Carton, Mintz and Seidman. The opinion of the court was delivered by Carton, P.J.A.D.
Louis Anthony Manna appeals from orders denying his motion to suppress a subpoena directing him to appear before the State Commission of Investigation (S.C.I.), incarcerating him "until such time as he purges himself of contempt by proceeding as ordered," and denying his motion to terminate S.C.I. proceedings against him.
Manna was served with a subpoena on April 13, 1972 to appear before an executive hearing of the State Commission of Investigation on April 19, 1972. The subject of the investigation was:
Meanwhile, Manna moved to suppress the subpoena. Judge Larner denied the motion but ordered that a statement of the geographical area or areas which are the subject of investigation be served upon Manna prior to his appearance. The Commission apparently specified a certain county or counties.
On July 19, after Manna again refused to testify, the S.C.I. petition that a warrant issue for Manna's arrest, directing that he be brought before the court to answer charges of contempt. Judge Lenox ordered that Manna be committed until he purged himself as already indicated.
Manna's motion of July 18, 1972 for determination of all proceedings against him on federal and state constitutional grounds was heard and denied by Judge Larner on September 8, 1972. Bail was also refused. Judge Larner stated:

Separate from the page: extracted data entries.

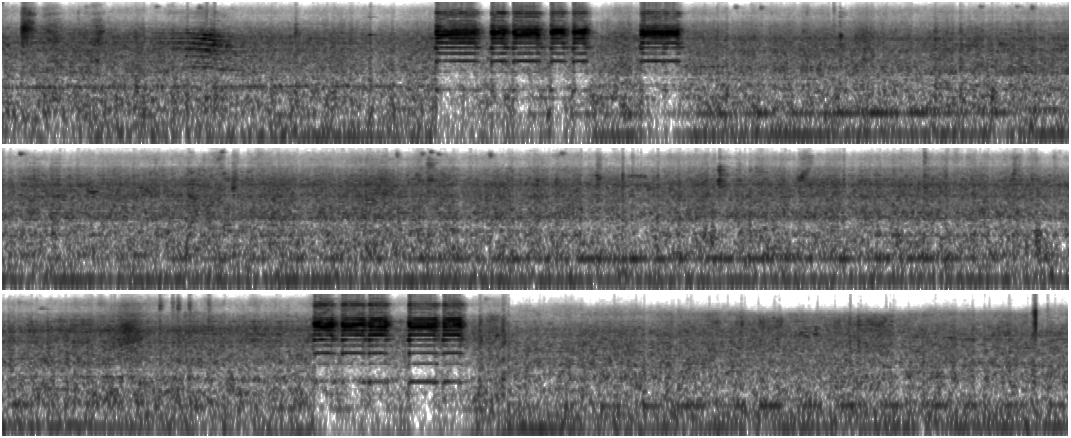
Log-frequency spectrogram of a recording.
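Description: Volvo coach's diesel engine running with a steady low drone as the bus cruises along the highway, heard from inside the cabin. A horn sounds in quick repeated toots twice, about four seconds in and again near the end.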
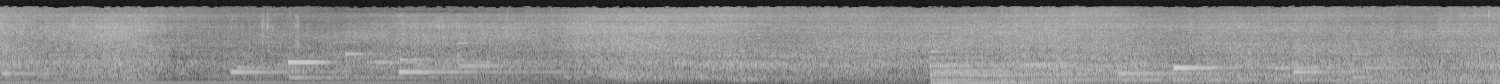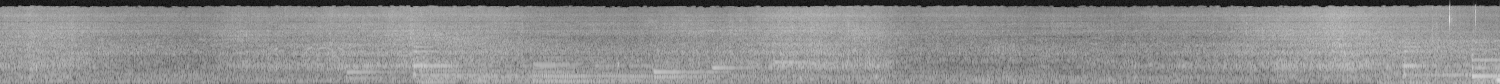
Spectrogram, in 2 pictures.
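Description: Very small waves breaking gently at the shoreline and washing up the sand, swelling and fading every few seconds. Mixed with background music of held, slowly changing notes.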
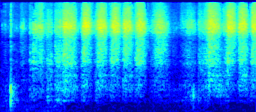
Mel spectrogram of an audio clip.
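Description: A mixed media artwork gets a light hand sanding: a quick series of about a dozen soft, rhythmic rasping strokes, close and fairly quiet, with no voices.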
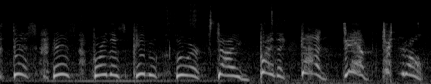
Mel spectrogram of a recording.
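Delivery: squeaky mocking character; high mock voice. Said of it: "she's just like".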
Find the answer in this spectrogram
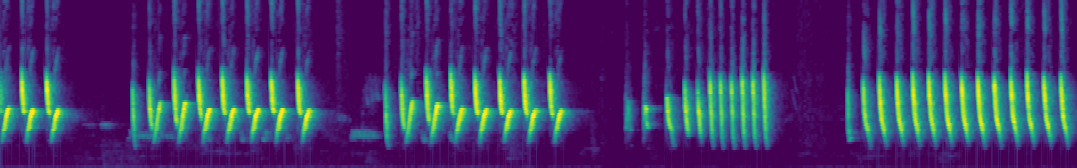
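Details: Several short bursts of high, clipped chirps from a bar-winged prinia, used as tutor song for magpie-robins, ending in faster, evenly spaced rapid notes.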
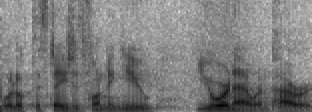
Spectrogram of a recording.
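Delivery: plain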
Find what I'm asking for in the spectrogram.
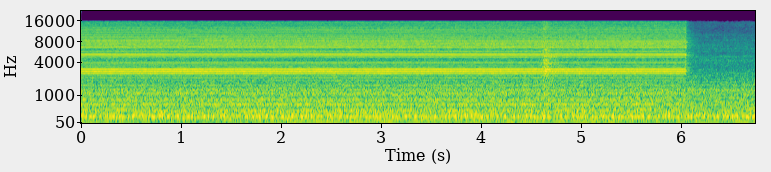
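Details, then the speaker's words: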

In this case, there is no issue of innocence or guilt. There is no accusation. I find a blatant refusal of the defendant to comply with the Court orders. Without any justification. And therefore, I feel that any appeal taken would merely give him what he's looking for, the freedom and refusal to testify. This, to my mind, thwarts and frustrates the entire purpose of this order, incarcerating him at this time.
Manna has also applied for leave to appeal from the refusal to grant bail. The three appeals have been consolidated. Admission to bail was also denied.
The crucial issue -- whether a witness can be incarcerated indefinitely for refusing to testify before the S.C.I. as an investigatory body when he has been granted testimonial immunity -- has been definitively resolved by our courts in In re Zicarelli , 55 N.J. 249 (1970), aff'd 406 U.S. 472, 92 S. Ct. 1670, 32 L. Ed. 2d 234 (1972). Almost all of Manna's numerous arguments advanced on this appeal have all been
directly or implicitly decided adversely to his present contention.
There is no merit to his contention that he is entitled to bail pending appeal pursuant to R. 2:9-5. That rule and its companion, R. 2:9-4, provide that bail shall be granted "unless * * * it appears that the appeal is taken on insubstantial grounds or for [the] purposes of delay * * *." Manna's only new ground of appeal is that the indefinite incarceration is a cruel and unusual punishment. That argument is frivolous. The recalcitrant witness can end his incarceration at any time. Bail was, therefore, properly denied.
The contention that the statute establishing the S.C.I. (N.J.S.A. 52:9M-1 et seq.) offends Art. III, par. 1 of the New Jersey Constitution mandating a separation of governmental powers among three branches, is ...